## TASK DESCRIPTION
Print out each entry below in full, exactly as given, excluding pictures.

## RECORDS FOR PROCESSING
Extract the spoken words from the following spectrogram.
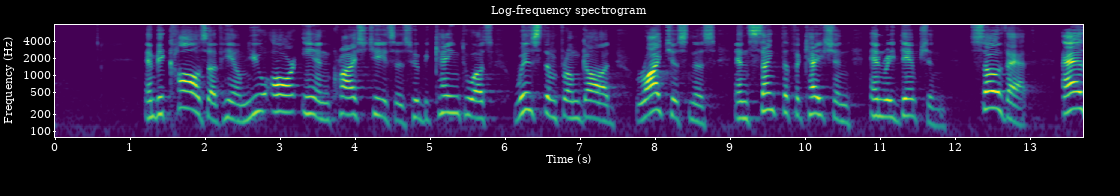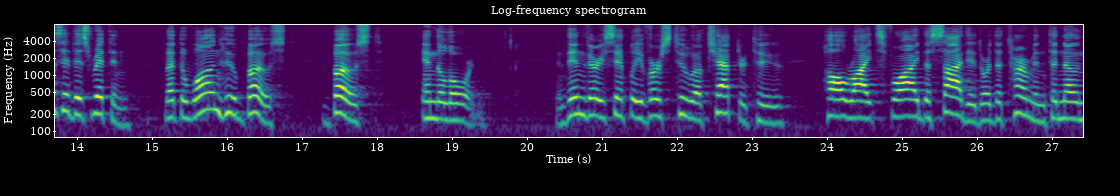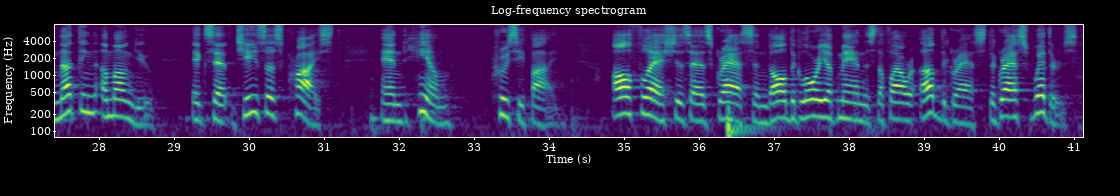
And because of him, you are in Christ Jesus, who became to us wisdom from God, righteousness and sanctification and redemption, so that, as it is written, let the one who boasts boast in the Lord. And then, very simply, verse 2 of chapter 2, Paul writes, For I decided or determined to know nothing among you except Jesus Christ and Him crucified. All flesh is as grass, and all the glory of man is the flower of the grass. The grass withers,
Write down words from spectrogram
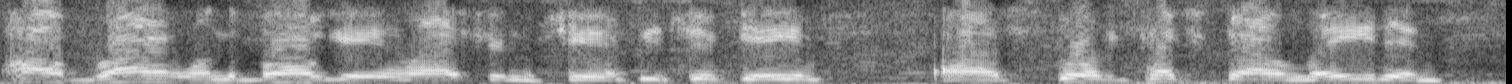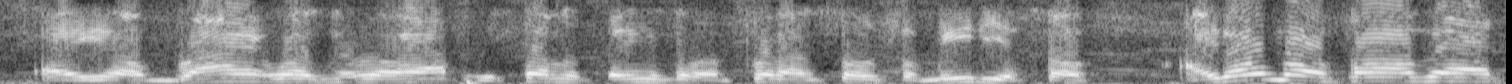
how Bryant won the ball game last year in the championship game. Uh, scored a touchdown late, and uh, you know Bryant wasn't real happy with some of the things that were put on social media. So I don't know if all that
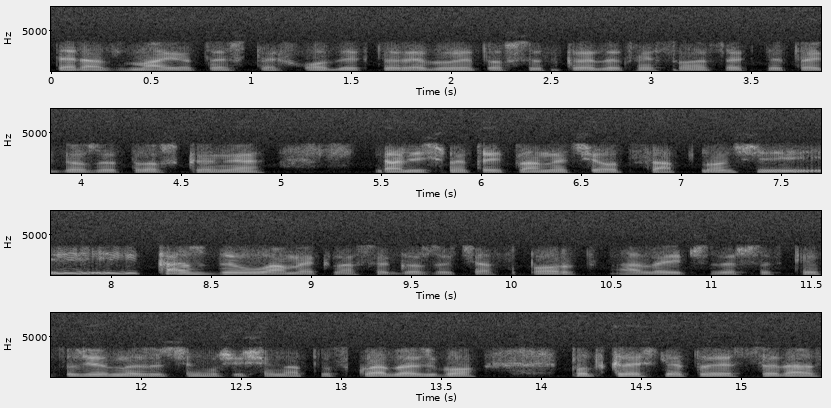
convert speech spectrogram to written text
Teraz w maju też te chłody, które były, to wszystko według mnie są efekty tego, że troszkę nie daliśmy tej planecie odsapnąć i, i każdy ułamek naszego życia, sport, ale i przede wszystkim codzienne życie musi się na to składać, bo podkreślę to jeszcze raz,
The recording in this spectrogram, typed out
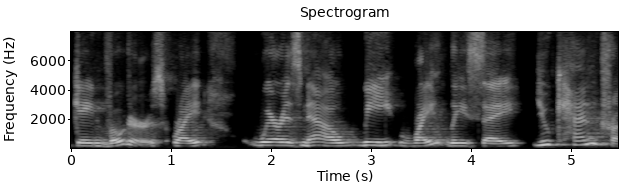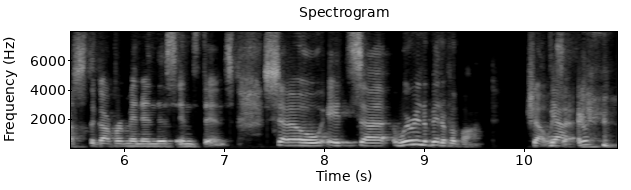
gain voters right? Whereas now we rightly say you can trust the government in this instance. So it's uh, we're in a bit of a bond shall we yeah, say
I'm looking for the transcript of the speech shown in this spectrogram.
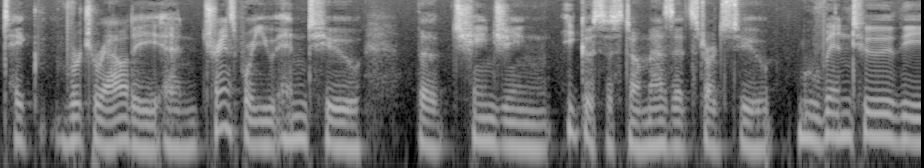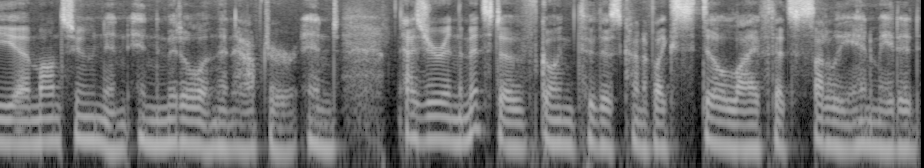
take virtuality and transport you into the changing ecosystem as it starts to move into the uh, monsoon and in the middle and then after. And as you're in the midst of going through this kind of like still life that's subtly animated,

## WRITTEN ANSWER
Extract the spoken words from the following spectrogram.
And because of him, you are in Christ Jesus, who became to us wisdom from God, righteousness and sanctification and redemption, so that, as it is written, let the one who boasts boast in the Lord. And then, very simply, verse 2 of chapter 2, Paul writes, For I decided or determined to know nothing among you except Jesus Christ and Him crucified. All flesh is as grass, and all the glory of man is the flower of the grass. The grass withers,
Write down words from spectrogram
how Bryant won the ball game last year in the championship game. Uh, scored a touchdown late, and uh, you know Bryant wasn't real happy with some of the things that were put on social media. So I don't know if all that
convert speech spectrogram to written text
Teraz w maju też te chłody, które były, to wszystko według mnie są efekty tego, że troszkę nie daliśmy tej planecie odsapnąć i, i każdy ułamek naszego życia, sport, ale i przede wszystkim codzienne życie musi się na to składać, bo podkreślę to jeszcze raz,
The recording in this spectrogram, typed out
gain voters right? Whereas now we rightly say you can trust the government in this instance. So it's uh, we're in a bit of a bond shall we yeah, say
I'm looking for the transcript of the speech shown in this spectrogram.
take virtuality and transport you into the changing ecosystem as it starts to move into the uh, monsoon and in the middle and then after. And as you're in the midst of going through this kind of like still life that's subtly animated,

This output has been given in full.